The Courier authentication library uses only the shared libraries. The static versions of the shared libraries are not used. They are installed by default, via libtool, but are not really needed. On most platforms the libtool files, "*.la" can also be removed. Do not remove any soft links.

For more information

Following "make install", see the README_authlib.html file for details on setting up the authentication modules. The README_authlib.html file gets assembled as part of the build process.

Before proceding to install any other packages, be sure to verify that the authentication library is working by running the authtest command, as documented in the README_authlib.html file.

Starting and stopping the authentication daemon

The following command must be added to your system startup script, in order to initialize the authentication library when booting:

/usr/local/sbin/authdaemond start

Similarly, the authentication library can be stopped by the "authdaemond stop" command. After editing the authdaemonrc configuration file use "authdaemond restart" command to reconfigure the daemon process. Systems that use SYSV-derived initscripts can use the "courier-authlib.sysvinit" script, which gets built in the source directory, to start and stop authdaemond when the system boots or halts.

Building RPMs

See for instructions on building binary RPMs from the source tarball. Those instructions will work for this package.


RPM will refuse to build the Courier authentication library unless all prerequisite development libraries for LDAP, MySQL, PostgreSQL, and SQLite are installed. Do not try to hack the RPM build script to ignore these dependencies! For simplicity's and maintainability sake the RPM build script creates all available authentication modules. All extra authentication modules will be built as optional subpackages. They do not have to be installed at runtime. Install the LDAP, MySQL, PostgreSQL, and SQLite development libraries only for the duration of building binary RPMs. They can be uninstalled afterwards.

Guidelines for using other package managers

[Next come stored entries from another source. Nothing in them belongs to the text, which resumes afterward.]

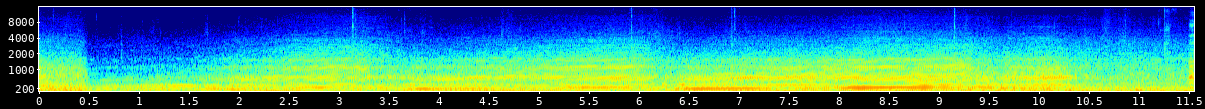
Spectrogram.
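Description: Aston Martin Superleggera cruising on the road, a loud, continuous engine drone with whining transmission tones rising and falling, plus steady road rumble heard from inside the cabin.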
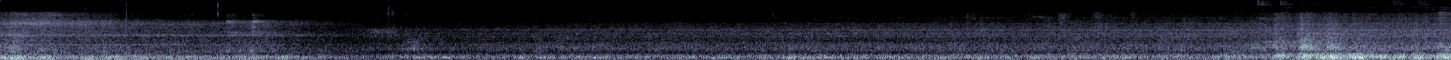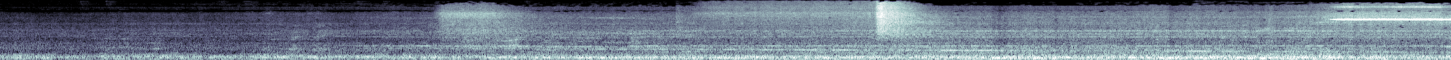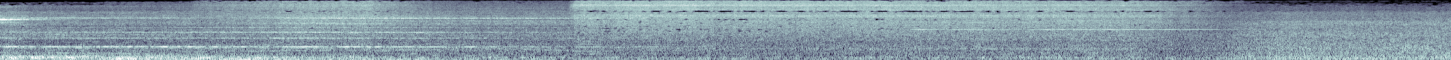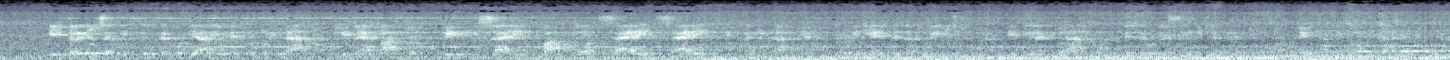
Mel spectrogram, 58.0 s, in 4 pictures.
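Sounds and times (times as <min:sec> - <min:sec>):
train wheels rumbling on rails: 0:12.5 - 0:58.0
brief high squeal: 0:27.7 - 0:35.6, 0:38.0 - 0:41.4.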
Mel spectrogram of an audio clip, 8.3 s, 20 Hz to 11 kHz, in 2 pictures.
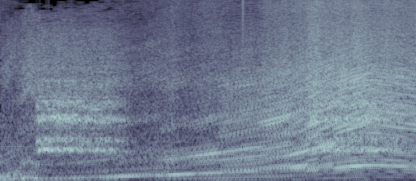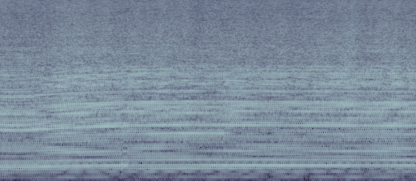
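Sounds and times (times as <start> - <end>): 
car engines revving: 0.0 - 8.3.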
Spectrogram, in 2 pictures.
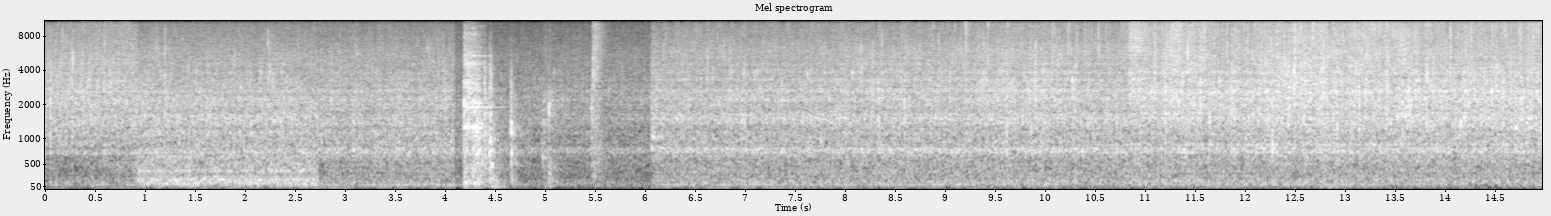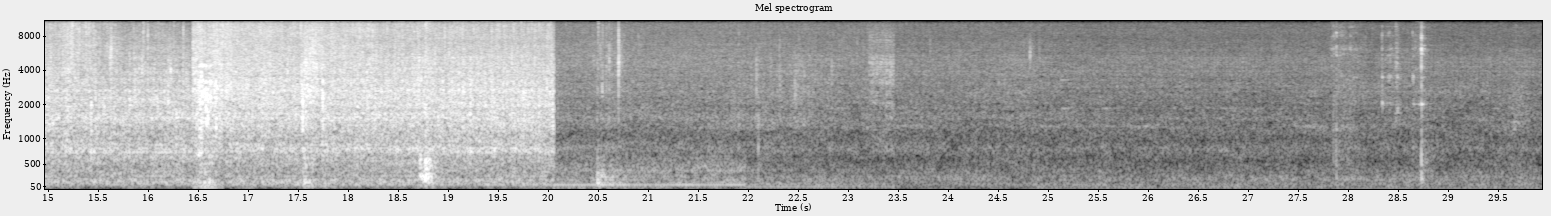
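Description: Food frying in pans, a steady sizzle: beef bulgogi stirred with a silicone spatula, then chive pancake batter frying in oil. The sizzling stops abruptly about two-thirds of the way through, and after that it is much quieter, with a few light clicks.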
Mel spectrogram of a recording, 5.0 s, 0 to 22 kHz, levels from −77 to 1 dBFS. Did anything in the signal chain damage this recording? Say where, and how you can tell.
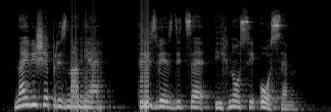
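Yes. From 1.06 to 2.23 s the speech collapses into a rigid, metallic buzz fixed at 188 Hz, a robotic sound from repeated short buffers, which likely points to a driver or buffer stage starving for data and looping a chunk of about 5.3 ms while most of the real audio in that stretch is skipped. A spectrogram would show flat, evenly spaced harmonics at multiples of 188 Hz, and the waveform would show near-identical cycles repeating.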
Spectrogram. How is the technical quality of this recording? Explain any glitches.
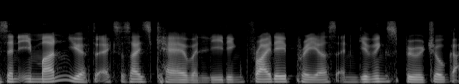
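No glitches can be heard in the recording; the speech signal runs continuously, with no technical faults anywhere in it.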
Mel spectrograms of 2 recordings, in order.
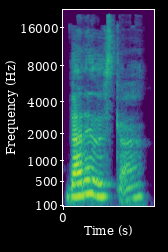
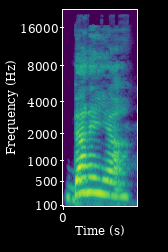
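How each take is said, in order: First: Plain standard "Dare desu ka?", neutral Tokyo-style phrasing; standard Japanese. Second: Kansai dialect. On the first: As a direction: say "Dare desu ka?" as the textbook form. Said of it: "instead of saying". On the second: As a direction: toss off "Dare ya?" the Kansai way. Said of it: "then you would say". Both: Shown as a demonstration.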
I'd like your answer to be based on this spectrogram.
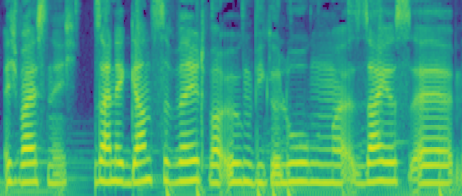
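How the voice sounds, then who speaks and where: Young woman, podcast host, gravelly voice, slightly high, blunt and candid, soft music behind. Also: monotone, unhurried. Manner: candid, blunt, addresses listeners directly. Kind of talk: personal storytelling and advice.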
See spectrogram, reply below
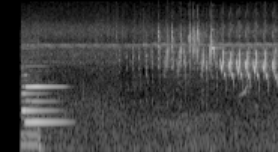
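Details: A House Wren singing at Bombay Hook NWR, Smyrna, Delaware: a rapid, bubbling cascade of high, chattering notes repeated several times a second, after a brief low droning tone at the start.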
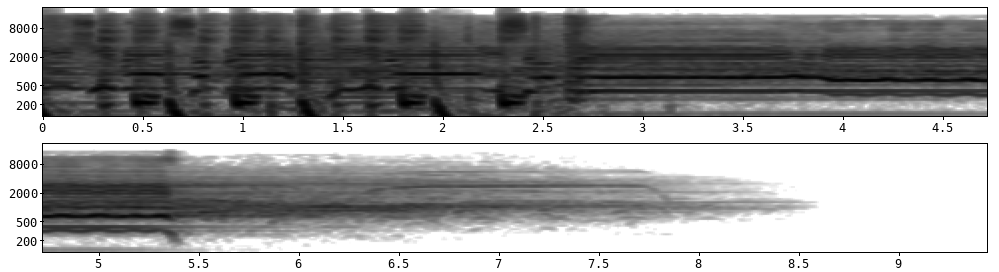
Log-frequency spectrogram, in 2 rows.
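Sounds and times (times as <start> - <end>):
reggaeton beat: 0.0 - 5.2.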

The recommended way to build packages can be inferred from the RPM build script. It is summarized here for convenience:

Now, create the installable packages, as follows: